It is the Government's burden to prove that its position*fn1 was "substantially justified." Floroiu, 498 F.3d at 748; Golembiewski v. Barnhart, 382 F.3d 721, 724 (7th Cir. 2004). To be substantially justified, the Government's position must be "'justified in substance or in the main' or 'justified to a degree that could satisfy a reasonable person.' " Floroiu, 498 F.3d at 748 (quoting Pierce v. Underwood, 487 U.S. 552, 565 (1988)). The Government meets this burden if it shows that (1) it had a reasonable basis in truth for the facts alleged; (2) it had a reasonable basis in law for the theory propounded; and (3) there was a reasonable connection between the facts alleged and the theory propounded. Conrad v. Barnhart, 434 F.3d 987, 990 (7th Cir. 2006).
The Government contends that it has met this burden. Specifically, it maintains that it was substantially justified in arguing that Ms. Tchemkou had not suffered past persecution because: (1) she voluntarily returned to Cameroon after living in Benin; (2) the three incidents of abuse that she endured were the result of different political activities; and (3) she was unable to articulate with specificity what political opinion she held that would cause her harm.
The first rationale proffered by the Government was not part of its presentation to the court in its brief, nor was it a part of the agency's underlying decision. Consequently, it was not part of the "position" of the Government that we must evaluate.

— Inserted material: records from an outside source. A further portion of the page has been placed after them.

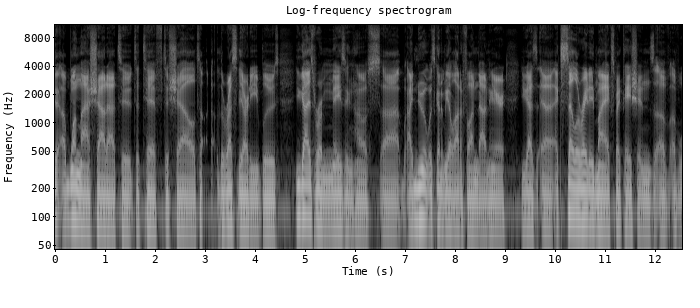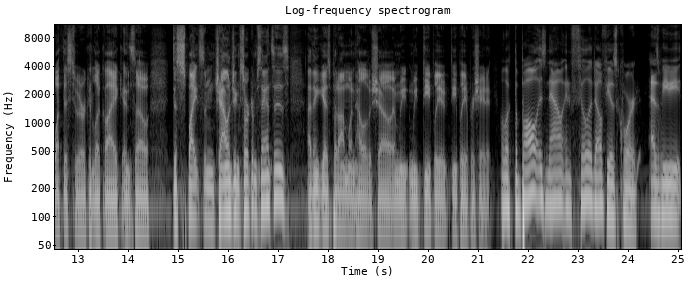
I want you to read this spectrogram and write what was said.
uh, one last shout out to to Tiff, to Shell, to uh, the rest of the RDU Blues. You guys were amazing hosts. Uh, I knew it was going to be a lot of fun down here. You guys uh, accelerated my expectations of of what this tour could look like, and so despite some challenging circumstances, I think you guys put on one hell of a show, and we we deeply deeply appreciate it. well look the ball is now in philadelphia's court as we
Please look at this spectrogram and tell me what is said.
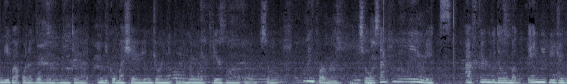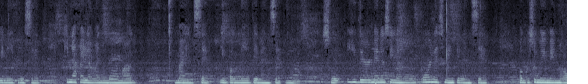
hindi pa ako nagvo-vlog niya kaya hindi ko ma-share yung journey ko nung nag-clear bomb ako. So, moving forward. So, sabi ni Rix, after mo daw mag any rejuvenating set, kinakailangan mo mag mild set, yung pang maintenance set mo. So, either meron silang poreless maintenance set, pag gusto mo yung may mga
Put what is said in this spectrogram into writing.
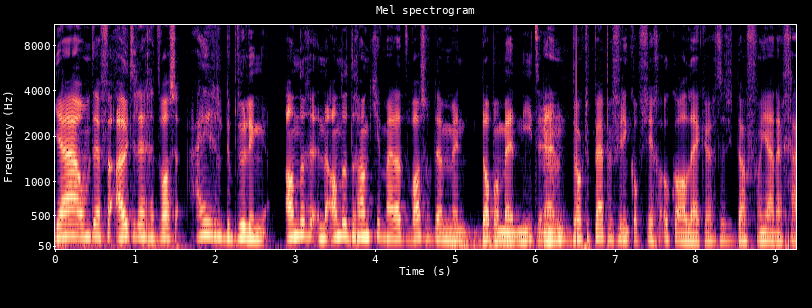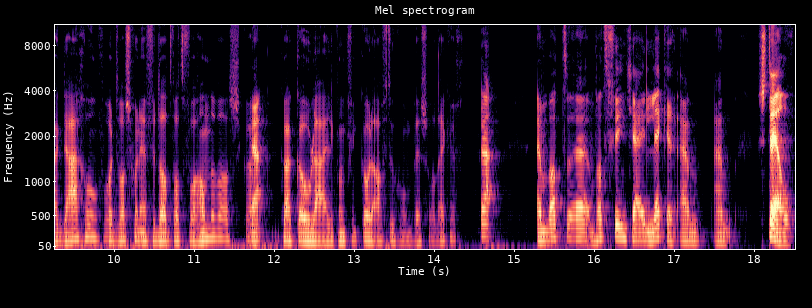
ja, om het even uit te leggen. Het was eigenlijk de bedoeling andere, een ander drankje, maar dat was op dat moment, dat moment niet. Mhm. En Dr. Pepper vind ik op zich ook wel lekker. Dus ik dacht van ja, dan ga ik daar gewoon voor. Het was gewoon even dat wat voorhanden was qua, Ja. qua cola eigenlijk. Want ik vind cola af en toe gewoon best wel lekker. En wat, eh, wat vind jij lekker aan, aan... Stel,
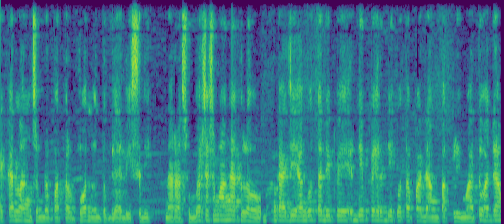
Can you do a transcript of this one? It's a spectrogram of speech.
saya kan langsung dapat telepon untuk jadi sedikit narasumber. Saya semangat loh. Bang KJ, anggota DP, DPRD Kota Padang 45 itu ada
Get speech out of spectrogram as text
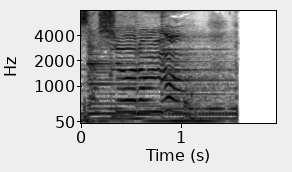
cause I should've known.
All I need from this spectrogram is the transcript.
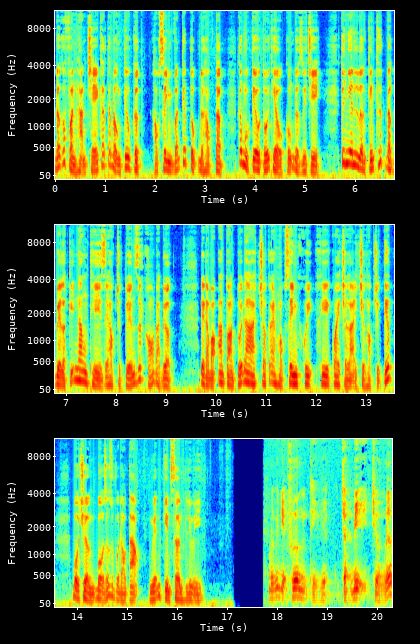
đã góp phần hạn chế các tác động tiêu cực, học sinh vẫn tiếp tục được học tập, các mục tiêu tối thiểu cũng được duy trì. Tuy nhiên, lượng kiến thức đặc biệt là kỹ năng thì dạy học trực tuyến rất khó đạt được. Để đảm bảo an toàn tối đa cho các em học sinh khi, khi quay trở lại trường học trực tiếp, Bộ trưởng Bộ Giáo dục và Đào tạo Nguyễn Kim Sơn lưu ý. Đối với địa phương thì việc chuẩn bị trường lớp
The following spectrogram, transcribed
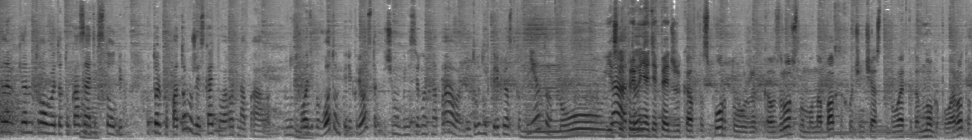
кило- километровый этот указатель, столбик, и только потом уже искать поворот направо. Ну, вроде бы вот он перекресток, почему бы не свернуть направо? Ведь других перекрестков нету. Ну, если то применять опять же к автоспорту, уже к взрослому, на бахах очень часто бывает, когда много поворотов,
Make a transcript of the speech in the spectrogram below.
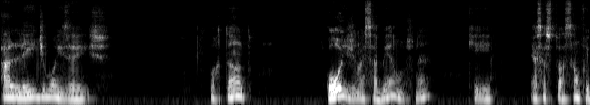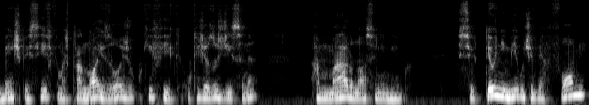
a lei de Moisés. Portanto, hoje nós sabemos né, que essa situação foi bem específica, mas para nós hoje o que fica? O que Jesus disse, né? amar o nosso inimigo. Se o teu inimigo tiver fome,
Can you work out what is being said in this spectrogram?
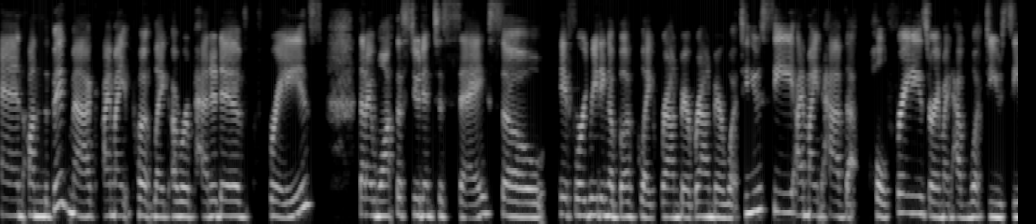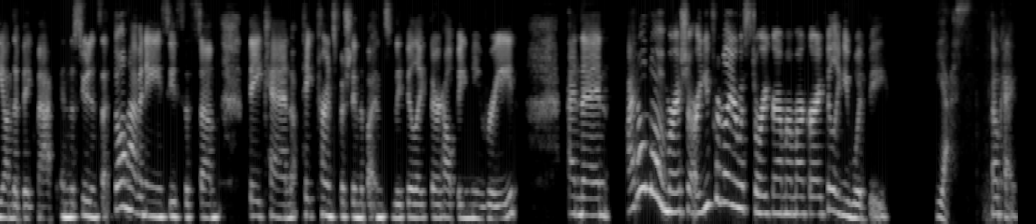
And on the Big Mac, I might put like a repetitive phrase that I want the student to say. So if we're reading a book like Brown Bear, Brown Bear, what do you see? I might have that whole phrase, or I might have what do you see on the Big Mac. And the students that don't have an AAC system, they can take turns pushing the button so they feel like they're helping me read. And then I don't know, Marisha, are you familiar with Story Grammar Marker? I feel like you would be. Yes. Okay.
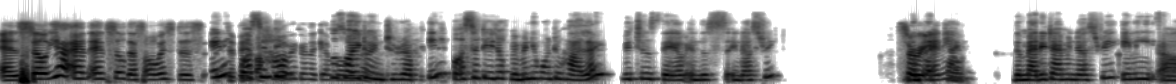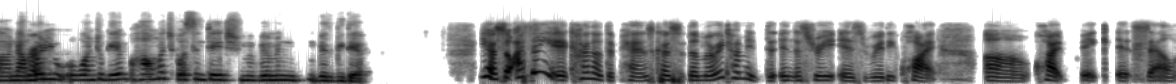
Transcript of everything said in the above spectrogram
and so yeah and, and so there's always this any debate about how are we going to get so sorry women. to interrupt. Any percentage of women you want to highlight which is there in this industry Sorry, the any the maritime industry, any uh, number right. you want to give? How much percentage women will be there? Yeah, so I think it kind of depends because the maritime industry is really quite, uh, quite big itself,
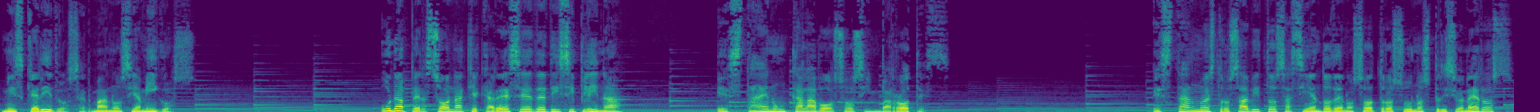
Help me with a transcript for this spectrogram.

With respect to the second of the Government's arguments, the Government offered no support for the proposition that each of the incidents of abuse should be considered in isolation. Indeed, as we set forth in our previous opinion, we have rejected a "compartmentaliz[ed]" approach to persecution and repeatedly have held that the BIA must look at the record "as a whole" in determining whether persecution has occurred. Tchemkou, 495 F.3d at 790-91 (quoting Gjerazi v. Gonzales, 435 F.3d 800, 807 (7th Cir. 2006)). Indeed, in its response to Ms. Tchemkou's fee request, the Government still fails to cite any support for the proposition that Ms. Tchemkou's incidents of abuse should be evaluated separately. Having failed to provide any support for this argument, the Government also has failed to show that its position was substantially justified. See Floroiu, 498 F.3d at 749.*fn2

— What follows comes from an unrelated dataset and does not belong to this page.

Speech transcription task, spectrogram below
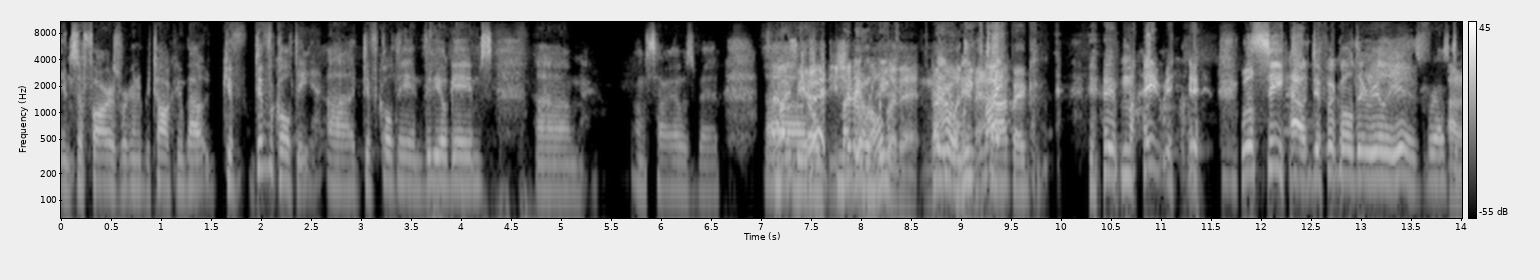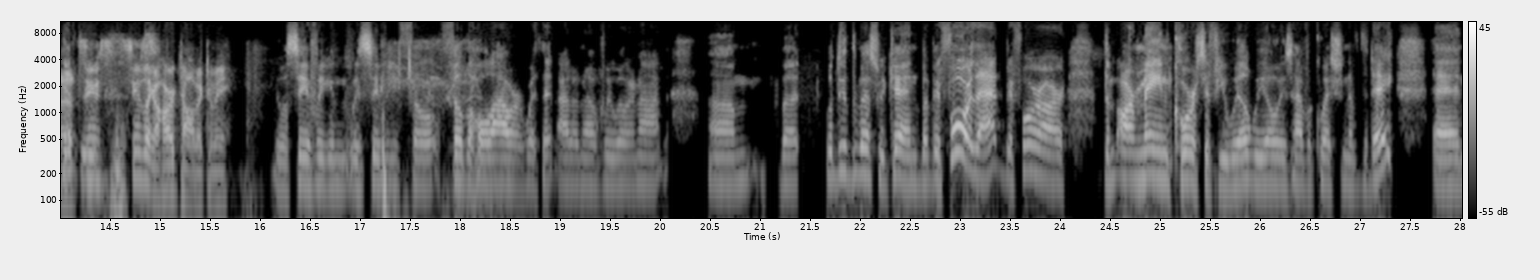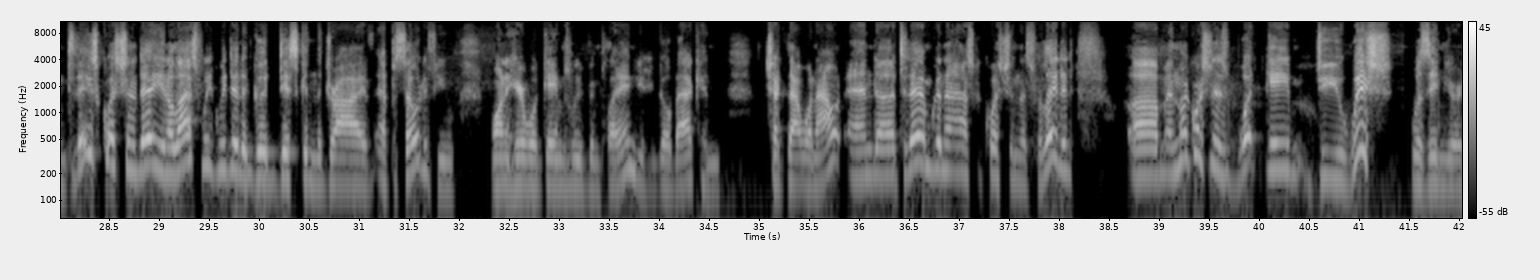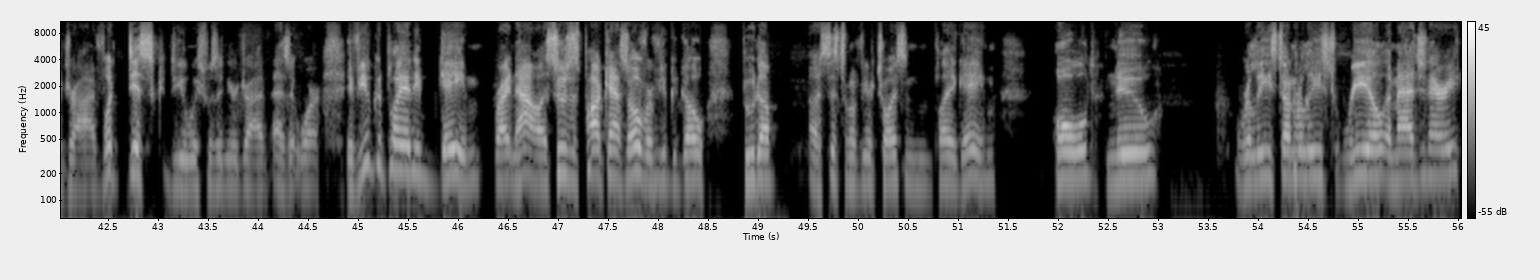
insofar as we're going to be talking about gif- difficulty, uh, difficulty in video games. Um, I'm sorry, that was bad. That was Uh, good. You might should have rolled weak- with it. Might be a weak bad. topic. it might be. We'll see how difficult it really is for us I to don't know, get it through. seems, seems like a hard topic to me. We'll see if we can. We'll see if we can fill fill the whole hour with it. I don't know if we will or not, um, but we'll do the best we can. But before that, before our the, our main course, if you will, we always have a question of the day. And today's question of the day, you know, last week we did a good disc in the drive episode. If you want to hear what games we've been playing, you can go back and check that one out. And uh, today I'm going to ask a question that's related. Um, and my question is, what game do you wish was in your drive? What disc do you wish was in your drive, as it were? If you could play any game right now, as soon as this podcast over, if you could go boot up a system of your choice and play a game, old, new, released, unreleased, real, imaginary,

We turn then to the Government's third argument that, it claims, rendered its position substantially justified: Ms. Tchemkou was unable to articulate a precise political opinion that would subject her to persecution if she were returned to Cameroon. This argument would be more compelling if Ms. Tchemkou had not suffered grievous persecution in the past. However, the question whether Ms. Tchemkou will suffer further persecution cannot be separated from the question whether Ms. Tchemkou has suffered past persecution. As we already have noted, there was no justification for considering her previous persecution as discrete incidents. Ms. Tchemkou's prior political activities, and the violence of her government's response, not only established Ms. Tchemkou's past persecution, but they also revealed that the Cameroonian government had identified Ms. Tchemkou as a troublemaker and someone whose voice it needed to quell. In light of these events, we cannot conclude that the Government's view of Ms. Tchemkou's political opinion as imprecise, and therefore unlikely to subject her to future persecution, was substantially justified.

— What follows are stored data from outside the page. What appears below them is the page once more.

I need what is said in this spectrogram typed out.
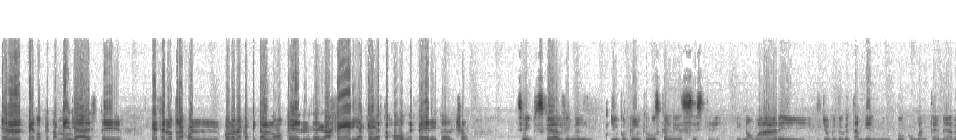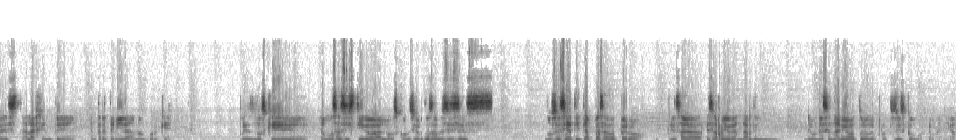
El pedo que también ya este que se lo trajo el Corona Capital, ¿no? Que el de la feria, que hay hasta juegos de feria y todo el show. Sí, pues que al final yo creo que lo que buscan es este innovar y yo creo que también un poco mantener este, a la gente entretenida, ¿no? Porque pues los que hemos asistido a los conciertos a veces es no sé si a ti te ha pasado, pero esa, ese rollo de andar de un, de un escenario a otro de pronto sí es como que medio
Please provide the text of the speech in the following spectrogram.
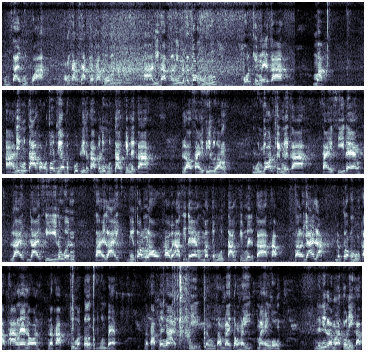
หมุนซ้ายหมุนขวา ของถังซักนะครับผม อ่านี่ครับ อันนี้มันจะต้องหมุนทวนเข็มนาฬิกาหมับ อ่านี่หมุนตามขอโทษทีครับพูดผิดนะครับ อันนี้หมุนตามเข็มนาฬิกา เราใส่สีเหลือง หมุนย้อนเข็มนาฬิกา ใส่สีแดงลายย้ายสีน้ำเงิน สายลายนิวตันของเราเข้าไปหาสีแดง มันจะหมุนตามเข็มนาฬิกาครับถ้าเราย้ายหลักมันต้องหมุนกลับข้างแน่นอนนะครับ คือมอเตอร์สมบูรณ์แบบนะครับง่ายๆนี่ถ้าผมทำอะไรต้องให้ไม่ให้งงเดี๋ยวนี้เรามาตัวนี้ครับ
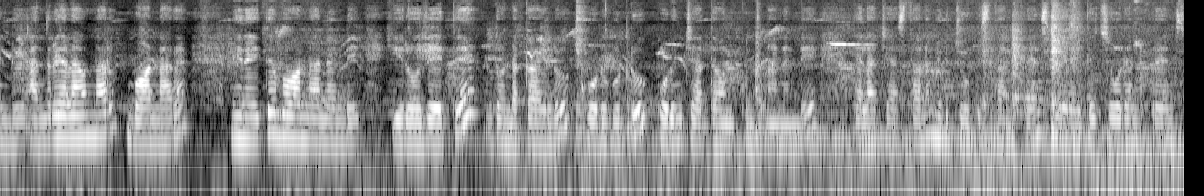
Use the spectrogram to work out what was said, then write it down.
అండి. అందరూ ఎలా ఉన్నారు? బాగున్నారా? నేనైతే బాగున్నానండి. ఈరోజు అయితే దొండకాయలు కోడిగుడ్డు పొడించేద్దాం అనుకుంటున్నానండి. ఎలా చేస్తానో మీకు చూపిస్తాను ఫ్రెండ్స్. మీరైతే చూడండి ఫ్రెండ్స్.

In addition to objecting to the petition on the ground that its position was substantially justified, the Government also submits that, even if we decide that an award is in order, the amount requested by Ms. Tchemkou is exorbitant. When calculating an EAJA award, we must exclude "hours that were not 'reasonably expended,' " Hensley v. Eckerhart, 461 U.S. 424, 434 ...